  1. 1.Faculty of Earth Sciences, China University of Geosciences, Wuhan 430074, China;2.Geological Survey of Western Australia, 100 Plain Street, East Perth WA 6004, Australia
  • Received:2007-06-20 Revised:2007-06-20 Online:2007-06-20 Published:2007-06-20
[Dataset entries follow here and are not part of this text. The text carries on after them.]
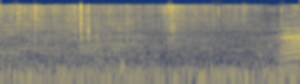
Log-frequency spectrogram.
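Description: Plastic wrapping and the foil lid of a takeaway meal tray crinkling as it is unwrapped, with a few sharp crackles, over a steady low rumble.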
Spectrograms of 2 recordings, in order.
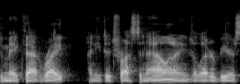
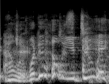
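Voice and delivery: high, fast holler; alarmed call; faster than usual. Acted. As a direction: yell across at a friend in disbelief. Calling out to Alan in panic.

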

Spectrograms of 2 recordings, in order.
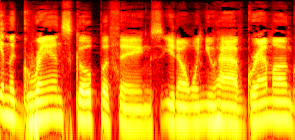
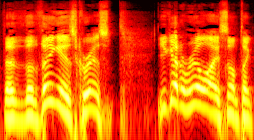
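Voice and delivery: radio voice; 5 semitones higher than usual. Acted. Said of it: "doing that voice the whole time".

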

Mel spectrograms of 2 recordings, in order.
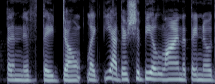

Abstract: Large igneous provinces (LIPs) are grouped into mafic (MLIPs) and silicic (SLIPs), based on their dominant components, mafic or silicic volcanic and intrusive rocks, respectively. The formation of these LIPs requires extremely high heat flow from mantle, which results in extensive melting of mantle, subcontinental lithospheric mantle and lower crust. The typically massive magmatism of LIPs also results in extensive energy and materials exchange thereby causing the formation of a range of important ore systems. MLIPs and SLIPs have different magma sources, compositions, temperatures, pressures, fluids and oxygen fugacities, and experience distinct magmatic evolutionary histories. MLIPs tend to form magmatic Cr-Cu-Ni-PGE sulfide and V-Ti-Fe oxide deposits, some hydrothermal Cu-Pb-Zn-Au-Ag deposits and distal epithermal systems. SLIPs, on the other hand, tend to form metasomatic and/or hydrothermal Cu-Pb-Zn-Au-Ag, W-Sn, U-Th-REE, As-Sb and low-sulfidation epithermal ore systems. Detailed studies of LIPs and associated ore deposits will enable better constrain the metallogenic and ore genesis models, which in turn will help in the discovery of giant ore deposits.